Reaching millennial women ‘where they’re at’—on Instagram

Researchers in the Women’s Health Clinical Research Center at Penn Medicine began experimenting with using Instagram for clinical birth control trial recruitment in 2017, and have since seen a surge in research participants.

In 2014, while working in Penn’s Department of Obstetrics and Gynecology, Arden McAllister faced a challenge that can stump research coordinators: How do you effectively reach a large, diverse group of millennial-aged volunteers who may benefit from participating in clinical trials?

cartoon of a uterus punching back sperm like a boxer, indicating a humorous graphic approach to birth control
“Interested in trying an IUD? Consider participating in research,” reads the caption for this Instagram post, seeking enrollees to test an intrauterine device. (Image courtesy: Arden McAllister)

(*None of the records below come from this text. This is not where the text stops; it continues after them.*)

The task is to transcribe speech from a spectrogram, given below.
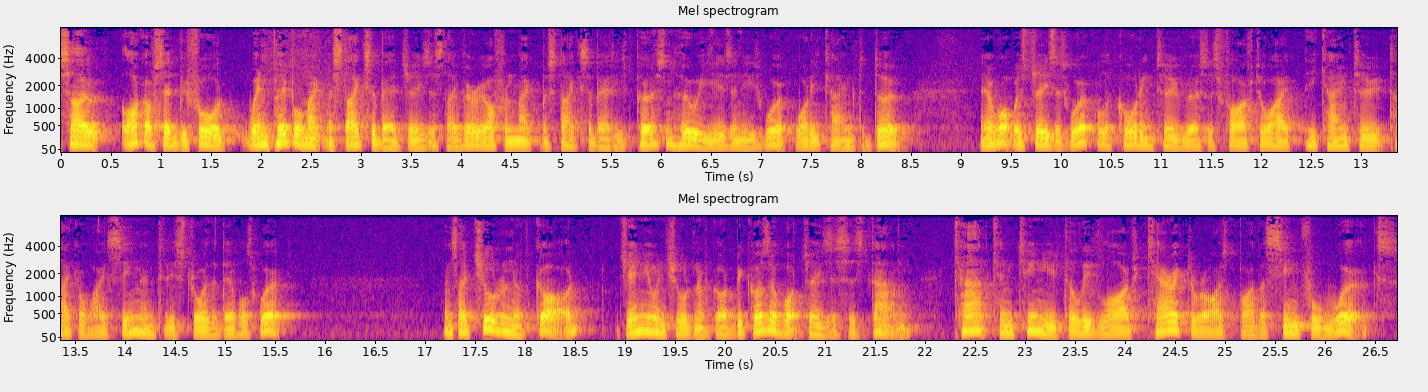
So, like I've said before, when people make mistakes about Jesus, they very often make mistakes about his person, who he is, and his work, what he came to do. Now, what was Jesus' work? Well, according to verses 5 to 8, he came to take away sin and to destroy the devil's work. And so, children of God, genuine children of God, because of what Jesus has done, can't continue to live lives characterised by the sinful works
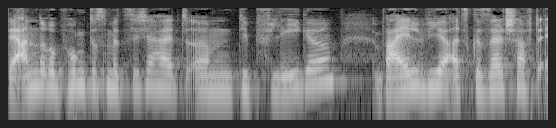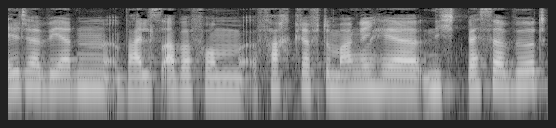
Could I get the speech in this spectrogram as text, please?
Der andere Punkt ist mit Sicherheit ähm, die Pflege, weil wir als Gesellschaft älter werden, weil es aber vom Fachkräftemangel her nicht besser wird.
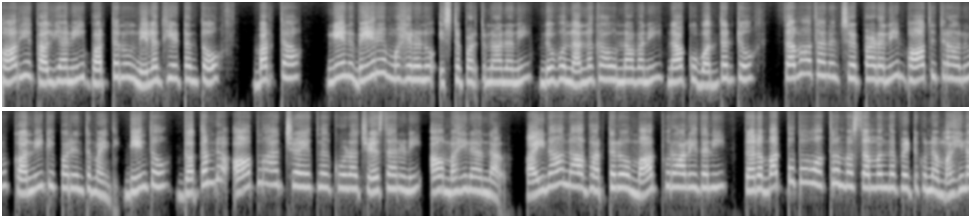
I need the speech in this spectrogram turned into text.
భార్య కళ్యాణి భర్తను నిలదీయటంతో భర్త నేను వేరే మహిళను ఇష్టపడుతున్నానని నువ్వు నల్లగా ఉన్నావని నాకు వద్దంటూ సమాధానం చెప్పాడని బాధితురాలు కన్నీటి పర్యంతమైంది. దీంతో గతంలో ఆత్మహత్యాయత్నం కూడా చేశారని ఆ మహిళ అన్నారు. అయినా నా భర్తలో మార్పు రాలేదని తన భర్తతో అక్రమ సంబంధం పెట్టుకున్న మహిళ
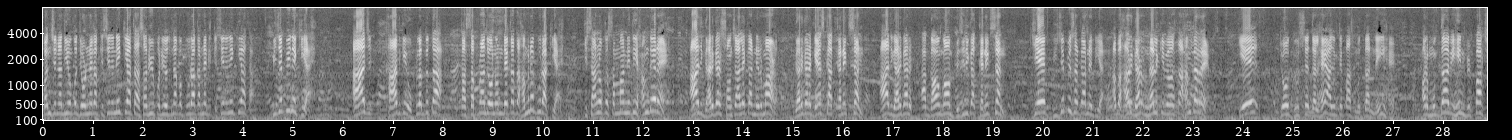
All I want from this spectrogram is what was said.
पंच नदियों को जोड़ने का किसी ने नहीं किया था, सरयू परियोजना को पूरा करने का किसी ने नहीं किया था, बीजेपी ने किया है। आज खाद की उपलब्धता का सपना जो उन्होंने देखा था, हमने पूरा किया है। किसानों को सम्मान निधि हम दे रहे हैं। आज घर घर शौचालय का निर्माण घर घर गैस का कनेक्शन, आज घर घर गाँव गाँव बिजली का कनेक्शन, ये बीजेपी सरकार ने दिया है। अब हर घर नल की व्यवस्था हम कर रहे हैं। ये जो दूसरे दल है, आज उनके पास मुद्दा नहीं है। और मुद्दा विहीन विपक्ष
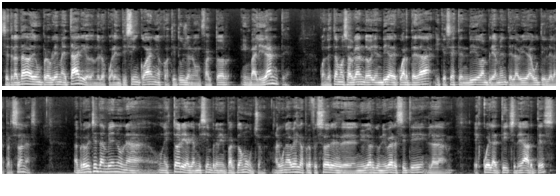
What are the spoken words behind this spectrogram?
se trataba de un problema etario donde los 45 años constituyen un factor invalidante, cuando estamos hablando hoy en día de cuarta edad y que se ha extendido ampliamente la vida útil de las personas? Aproveché también una, una, historia que a mí siempre me impactó mucho. Alguna vez los profesores de New York University, la escuela Teach de Artes,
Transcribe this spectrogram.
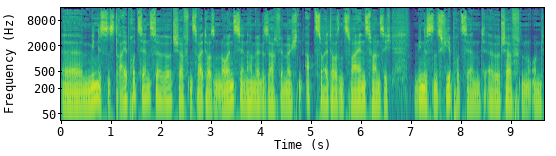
äh, mindestens drei Prozent zu erwirtschaften. 2019 haben wir gesagt, wir möchten ab 2022 mindestens vier Prozent erwirtschaften und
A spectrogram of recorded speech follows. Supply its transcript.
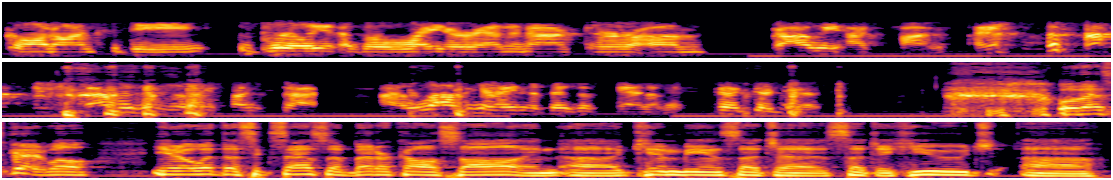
gone on to be brilliant as a writer and an actor. Um, God, we had fun. that was a really fun set. I love hearing that there's a fan of it. Good, good, good. Well, that's good. Well, you know, with the success of Better Call Saul and uh, Kim being such a such a huge uh,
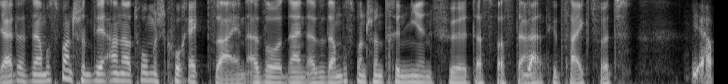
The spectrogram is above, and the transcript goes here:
ja, das, da muss man schon sehr anatomisch korrekt sein. Also nein, also da muss man schon trainieren für das, was da ja. gezeigt wird. Ja,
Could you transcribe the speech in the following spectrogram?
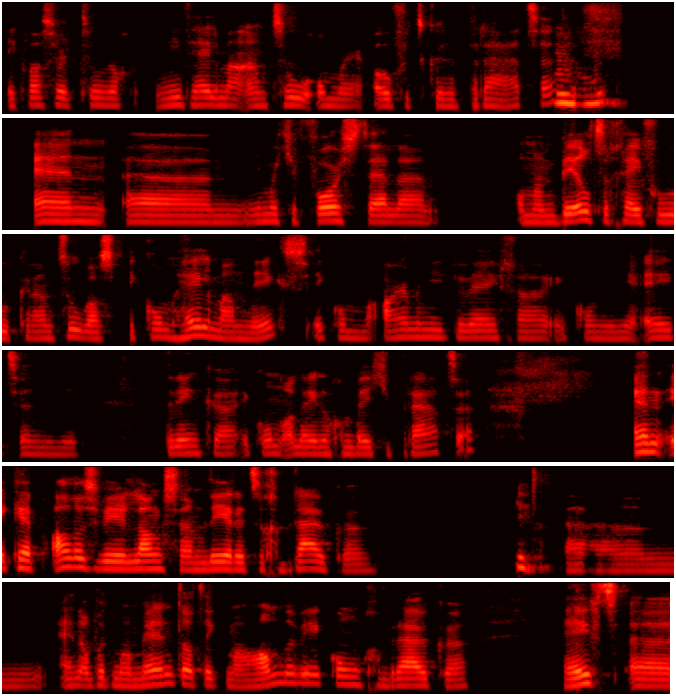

Unlike some studies that investigate the efficacy of devices or drugs to treat conditions and diseases, which often give researchers access to specific patient populations, McAllister was primarily seeking young, healthy women to test new birth control and emergency contraception methods. 

“We knew we had to reach out beyond the health system to find people,” says McAllister, now a research program manager at the Women’s Health Clinical Research Center in the Perelman School of Medicine

The traditional strategies to spread the word about clinical trials involved posting advertisements to Craigslist or in the Metro newspaper with a phone number listed for interested participants to call. Not only was that method time consuming, because coordinators had to individually pre-screen every caller, but it also tended to yield a homogenous group of study volunteers, since repeat people sought out and responded to those types of ads.

The group tried several solutions—including hiring external firms to create posts for Facebook and Google Adwords—to home in on volunteers who would not only qualify, but may benefit from their trials.

Scrolling through Instagram one night in 2017, McAllister clicked on a picture of jewelry that caught her eye. Minutes later, she had bought the necklace and suddenly had the answer to the problem vexing her at work.

Instagram’s ads are eye-catching and fun, McAllister realized, and the platform is where women in her target demographics are already spending a lot of time.

Read more at Penn Medicine News.